“Tom was the kind of leader every community wants,” said Mulcahey. “He had the ability to take the council– and other organizations he led– through tumultuous times with unity and consensus in the end. He was always giving of his time. He attended many events and meetings on his own time, demonstrating his commitment to the City of North Liberty. He went above and beyond all expectations of an elected official all for the greater good of North Liberty.”
Heiar was hired by the city in 2007, and though Salm was one of his superiors, Heiar said Salm was more than just a boss.
“He was a teacher and mentor. He taught me about the community and helped me learn the history of North Liberty, introduced me to community members and helped guide me in challenging situations,” said Heiar. Salm imparted his knowledge as a Terracon engineer to help Heiar understand wells and soil borings, Heiar added. “He loved to talk about that stuff; and anytime I had a mechanical question, I could always ask him. He knew that half the time I didn’t understand the answer, but he explained it to me nonetheless,” said Heiar.
Heiar said Salm became, in some ways, a fatherly figure as well.
“When I was having a bad day or needing some guidance, Tom could sense it when he came into the office. He never pushed me to talk about anything, but I was always comfortable opening up to him and was welcoming of the advice and encouragement he would offer. I am really going to miss our conversations.”
On a personal level, Mulcahey said Salm was always a gentleman.
“He loved to share stories about his family, especially his grandkids; they were the light of his life,” said Mulcahey. “He was very approachable and down to earth. His smile and quick wit are the two things I will miss the most.”
Salm excelled at practicing civility and collaboration to move the city forward, said Heiar, including during a former annexation dispute between North Liberty and Coralville.
“One of Tom’s biggest contributions was his willingness to collaborate with the other community leaders and his understanding that working together as a region was ultimately in the best interest of North Liberty,” said Heiar. “Now we have a new high school soon to be constructed in the area once under scrutiny.”
It is just one example of many, Heiar added, of how Salm contributed to the betterment of the North Corridor and kept the community moving in a positive direction.
“Tom was always able to calmly and rationally discuss an issue, even if others were not as civil. I don’t know that I ever saw him get emotionally charged about an issue at a public meeting,” said Heiar. “He certainly was passionate and would express his thoughts, but he always did so with the utmost respect of others. That is something I hope I can take from him and use throughout the rest of my career.”

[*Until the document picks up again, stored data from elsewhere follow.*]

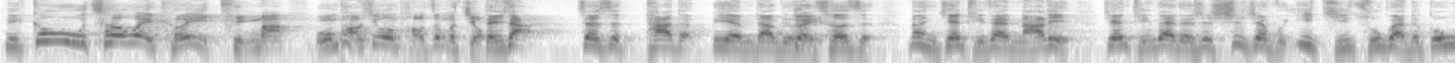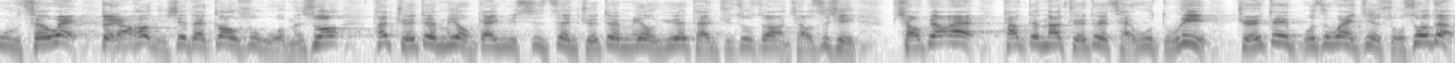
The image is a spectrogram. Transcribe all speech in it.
你公务车位可以停吗？我们跑新闻跑这么久，等一下。这是他的 BMW 的车子。那你今天停在哪里？今天停在的是市政府一级主管的公务车位。对。然后你现在告诉我们说，他绝对没有干预市政，绝对没有约谈局处长乔事情。乔标案，他跟他绝对财务独立，绝对不是外界所说的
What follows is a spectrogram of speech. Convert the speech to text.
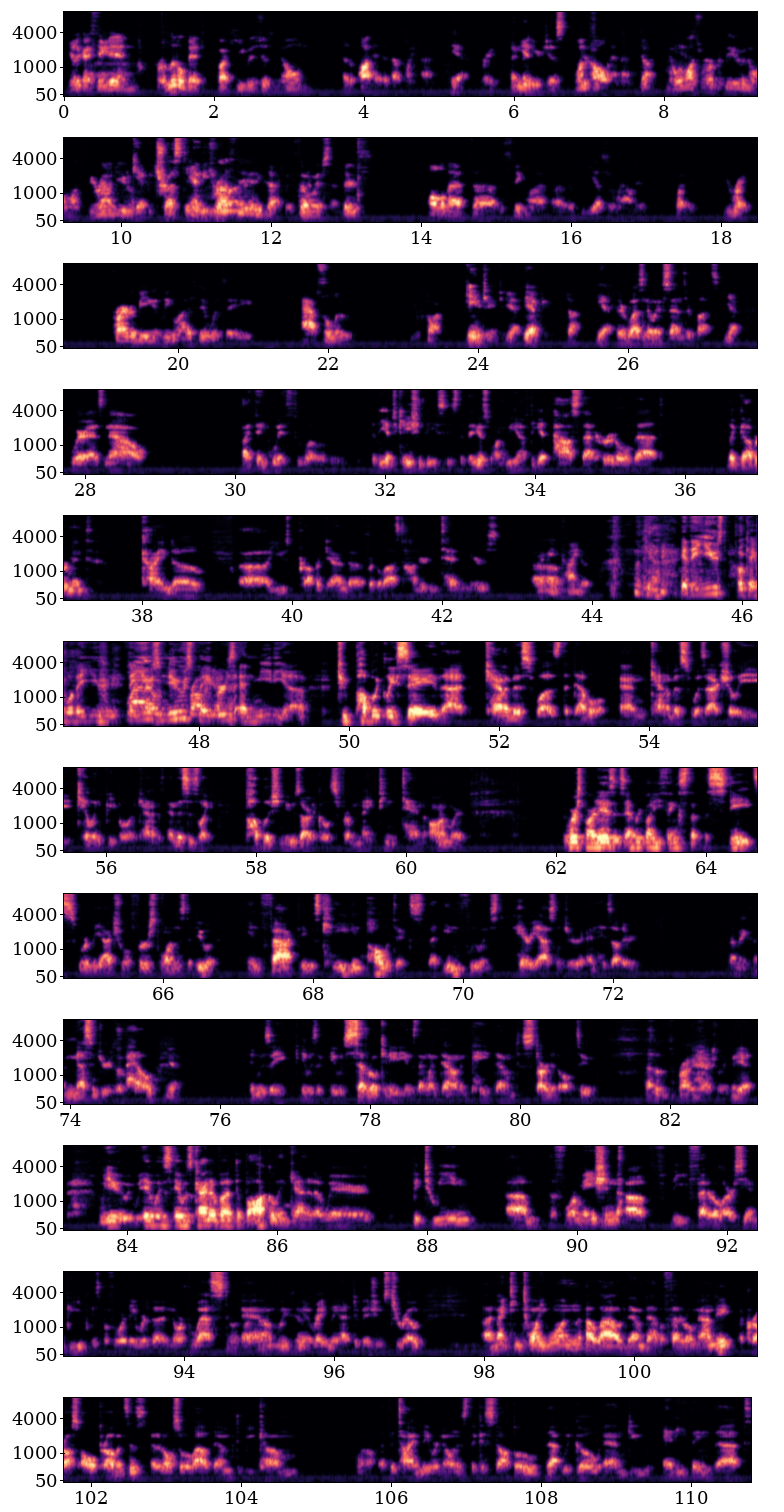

Finally, Heiar said, he wanted people to know that Salm did not take the mayoral seat for its accolades or popularity.
“In fact, he often had to make decisions that were not popular, but he knew it was best for the city. People should remember that he le d this community through some difficult growing pains and did so very successfully,” Heiar said. “We are now on the path of success and continue to see positive growth and much of that is due to his selfless leadership.”
Gerry Kuhl, the mayor pro tem who was re-elected to the city council last November, will serve as mayor while the council decides how to fill the position. Options include a short-term appointment or special election.
Lensing Funeral & Cremation will conduct services for Salm. Visitation will be held from 4 until 8 p.m. on Thursday, May 22, at St. Thomas More Catholic Church, 3000 12th Ave., Coralville. Funeral services will be held Friday, May 23, at 11 a.m. at St Thomas More.